Young people, in particular, have very malleable minds and are greatly affected by the things they see on television. In Sonia Silverstone’s Young People and the New Media, this phenomenon is thoroughly examined (1994). In this article, Silverstone reports of a British team of researchers who posed these types of questions in the form of survey questionnaire and interviews. The subjects ranged in age, gender and social and educational backgrounds in hopes of correlating media usage and effect across different segments of population.
Findings showed that although television is considered an adequate source of information, it is also used to fill in the boring gaps of a child’s life. Television has the ability to shape a child’s emotions and it has effects on family life (Silverstone, 1994, p. 64, p. 68). 6. 3. The Effects of Television on the Domestic Space A crucial position in which TV has affected society can be viewed from within the domestic space. The television set has visibly transformed domestic arrangements over the years.
In prior times, only the wealthy homes had a set in the family room. In more recent years, television has overtaken individual space as well, allowing for less family communication, a pattern which is now repeating itself with personal computers. Domestic time was also affected as television-viewing time has gradually increased over the years, once again allowing for less family time and communication. An outstanding statistic shows that at one point, Europe’s highest television viewing times belonged to the British population aged 9-16 (Silverstone, 1994, p. 69).

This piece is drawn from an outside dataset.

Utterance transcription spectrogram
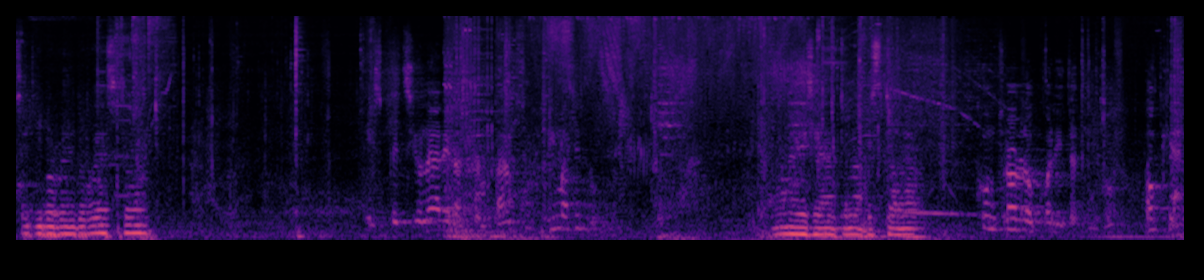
Se tipo prendo questo. Ispezionare la stampante prima dell'uso. Non è che c'è anche una pistola. Controllo qualitativo. Ok.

In the same year, every age group from 10-16 years old reportedly preferred to watch TV alone as opposed to with friends, siblings, parents or anyone else (Livingstone, 1994). 6. 4. Representation of Reality Our perceptions of reality have been transformed by contemporary celebrity culture via television. The role played by television is that of reinforcement for both the state (which, today can be any figure appearing on a network) and the citizen (the audience). The validation that is provided serves as a means of centralised opinions and styles of behaviour (Williams and Williams, 1992).
This is why anxieties about ‘dumbing down’ are in fact legitimate. Let us take an actor who believes that which is not presented in his character on his daytime drama. The audience who views this actor/ actress may adopt to a notion, feeling or belief portrayed by the character, in turn validating the actor/ actress himself of a new belief system, one that he/ she had not previously considered. Should this belief system be one, deemed by professional opinions and the general public, of bad taste, it would mean that this is not quality television, and it does not produce a good quality of change for the general public as a culture.